Opoch (MH640v)

Opoch (MH640v)
Simplex Glyph

Glyph or Iconographic Image Description: 

This black-line drawing of the simplex glyph for the personal name Opoch ("The Left," or perhaps "Lefty," attested here as a man's name) shows a left hand holding a black (probably rubber) ball.

Description, Credit: 

Stephanie Wood

Added Analysis: 

One of the deities of water, one of the tlatoqueh, was Opochtli, "The Left." Also, the divine force or deity of war, Huitzilopochtli, includes the element of "left" in the name, too. So, there may have been a consciousness of left-handedness among the Nahuas.
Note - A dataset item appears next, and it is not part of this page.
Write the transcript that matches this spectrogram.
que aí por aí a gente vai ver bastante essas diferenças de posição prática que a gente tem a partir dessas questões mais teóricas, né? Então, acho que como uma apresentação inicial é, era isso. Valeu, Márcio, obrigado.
Left-handedness was relatively common among Maya scribes according to the epigrapher Stephen Houston (public lecture, 23 April 2023, National Gallery of Art), so perhaps it was also recognized in that region, too.

Added Analysis, Credit: 
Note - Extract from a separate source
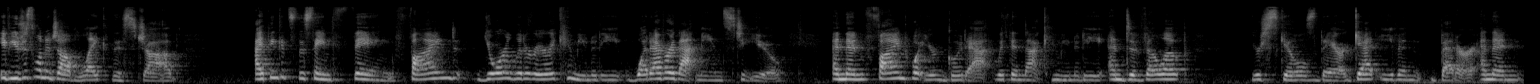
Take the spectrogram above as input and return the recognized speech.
If you just want a job like this job, I think it's the same thing. Find your literary community, whatever that means to you, and then find what you're good at within that community and develop your skills there. Get even better. And then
Stephanie Wood

Gloss Image: 
Gloss Diplomatic Transcription: 

opoch

Gloss Normalization: 

Opoch

Gloss Analysis, Credit: 

Stephanie Wood
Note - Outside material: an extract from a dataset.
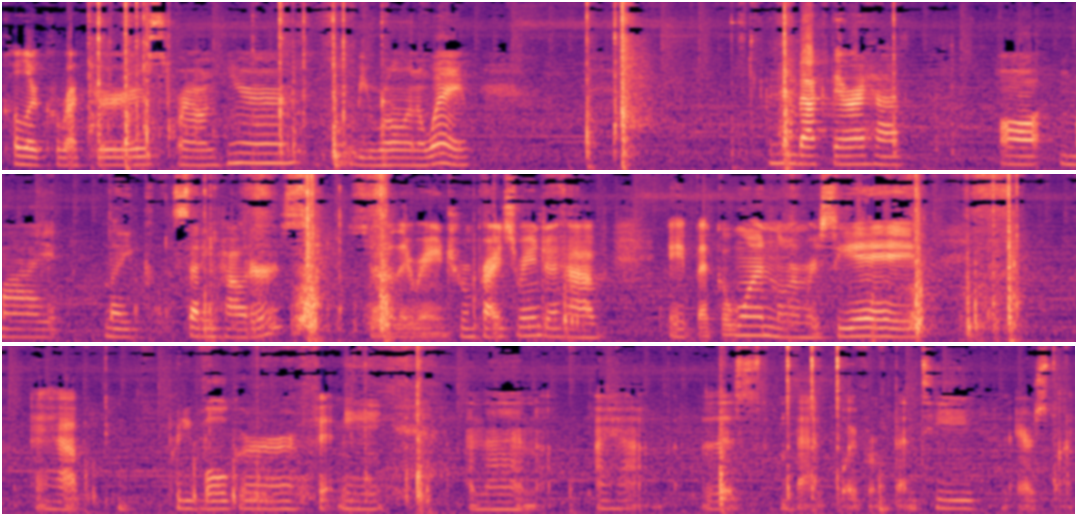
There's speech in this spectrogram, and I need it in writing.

Date of Manuscript: 

1560

Creator's Location (and place coverage): 

Huejotzingo, Puebla

Semantic Categories: 
Syntax: 
Cultural Content, Credit: 

Jeff Haskett-Wood

Keywords: 

left, izquierda, hand, mano

Glyph or Iconographic Image: 
Relevant Nahuatl Dictionary Word(s): 

opoch(tli), on the left, or left-handed, https://nahuatl.wired-humanities.org/content/opochtli-0

Image Source: 

Matrícula de Huexotzinco, folio 640v, World Digital Library, https://www.loc.gov/resource/gdcwdl.wdl_15282/?sp=363st=image.

Image Source, Rights: 

This manuscript is hosted by the Library of Congress and the World Digital Library; used here with the Creative Commons, “Attribution-NonCommercial-ShareAlike 3.0 License” (CC-BY-NC-SAq 3.0).

Historical Contextualizing Image: